Aug 27, 2021

Rafael Montenegro-Burke one of Seven Temerty Medicine Researchers to Receive Connaught Awards

Research, Faculty & Staff
Professor Rafael Montenegro-Burke
Professor Rafael Montenegro-Burke
By Jovana Drinjakovic

Moving to a new country to start a lab is daunting at the best of times — but doing so in the pandemic poses its own challenges, as University of Toronto Professor Rafael Montenegro-Burke found out.

First there was the long-winded road trip to Toronto with his wife and two dogs from their previous home in San Diego, while waiting for a work permit to cross the border.

Montenegro-Burke describes the journey as ‘something out of an apocalypse movie,’ from avoiding contact with strangers to eating drive-thru meals and wiping clean a new hotel room each night.

He finally joined the Donnelly Centre for Cellular and Biomolecular Research and the department of molecular genetics in fall 2020, and built a research program in metabolomics — an emerging field that draws on molecular biology, engineering, computer science and other areas to illuminate metabolites, which are small chemical compounds produced by the body that influence health and disease.

Now, Montenegro-Burke is one of seven scientists in the Temerty Faculty of Medicine who will receive U of T Connaught Awards, which foster excellence in research and innovation through support for new faculty members who are launching their academic careers.

The University allocated $1 million in this year’s competition, supporting 53 recipients in all with up to $20,000 each.

Three researchers from the department of occupational science and occupational therapy will also receive awards: Suryani Hamdani, for work on mental health care experiences of adults with intellectual disabilities, and Emily Ho for her project on determinants of participation in youth with musculoskeletal disabilities. Emily Nalder received funding for development of an online, occupational-based intervention for postsecondary student mental health.

Two researchers from nutritional sciences are also recipients — Jacqueline Beaudry and Vasanti Malik — along with Kristin Musselman from the department of physical therapy.

Montenegro-Burke will use the funding to develop new chemistry approaches for the identification of lipid molecules, scarce metabolites that have been linked to inflammation in the gut and irritable bowel syndrome.

Mapping out metabolites is a mammoth task considering that humans produce an estimated one million distinct chemicals, only a fraction of which have been detected.

“The biggest challenge in metabolomics research is that we know there are many more compounds than we can detect,” says Montenegro-Burke. “And these metabolites are produced only by human cells. That’s not including the metabolites produced by the hundreds of species of bacteria in the gut microbiome, for example.”

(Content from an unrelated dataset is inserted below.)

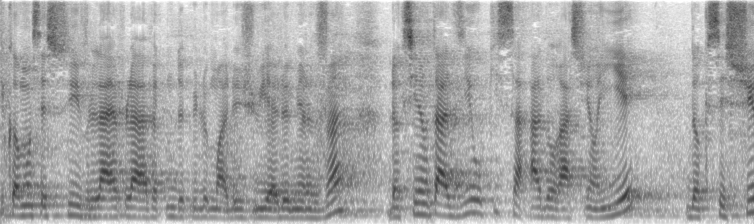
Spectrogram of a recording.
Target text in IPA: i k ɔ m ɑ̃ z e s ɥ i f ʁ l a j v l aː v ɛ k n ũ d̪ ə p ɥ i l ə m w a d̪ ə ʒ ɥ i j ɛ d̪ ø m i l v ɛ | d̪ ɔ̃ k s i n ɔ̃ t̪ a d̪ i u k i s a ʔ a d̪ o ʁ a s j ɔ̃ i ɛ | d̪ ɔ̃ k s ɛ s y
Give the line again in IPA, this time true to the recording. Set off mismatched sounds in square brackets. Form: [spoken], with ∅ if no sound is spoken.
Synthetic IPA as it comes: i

The term ‘metabolome’ describes a complete set of lipids, sugars, amino-acids and other small molecules produced in enzymatic reactions. They come in a variety of shapes with the potential to interact with a wide range of cellular components and to regulate essentially all bioprocesses.

Montenegro-Burke and other scientists believe that this vast and untapped chemical diversity holds clues to how the body works when it is healthy and what goes wrong in disease.

The ultimate goal of developing new technology, he says, is to answer biological questions such as: Are the individual blood stem cells metabolically different and how does this affect their ability to give birth to all the different cell types in the blood?

He is collaborating on this project with Stephanie Xie and John Dick’s group at the Princess Margaret Cancer Centre, and with Aaron Wheeler, a professor of chemistry in the Donnelly Centre, with whom he is developing a miniaturized platform based on the microfluidics technology for the analysis of individual stem cells.

He’s also working with Dr. Sheila Singh’s group at McMaster University to identify metabolic differences between healthy brain stem cells and those driving medulloblastoma, a type of brain cancer, that could be exploited to selectively destroy the cancer cells.

In addition to the human metabolome, Montenegro-Burke is working to shed light on the metabolic diversity across the tree of life. He has teamed with groups working with bacteria, yeast, flies, worms and mammalian cells to try to piece a picture of chemical diversity in all these different research models.

By integrating the metabolome data with various other data, including gene and protein expression data, as well as the effects of mutations, it should be possible to untangle what some metabolites do and how they are made.

With so much waiting to be discovered, no wonder he has a multitude of projects on the go. “The complexity of the metabolic machinery is just so big that we cannot even give it a number,” he says. “And that’s exciting, it keeps us busy.”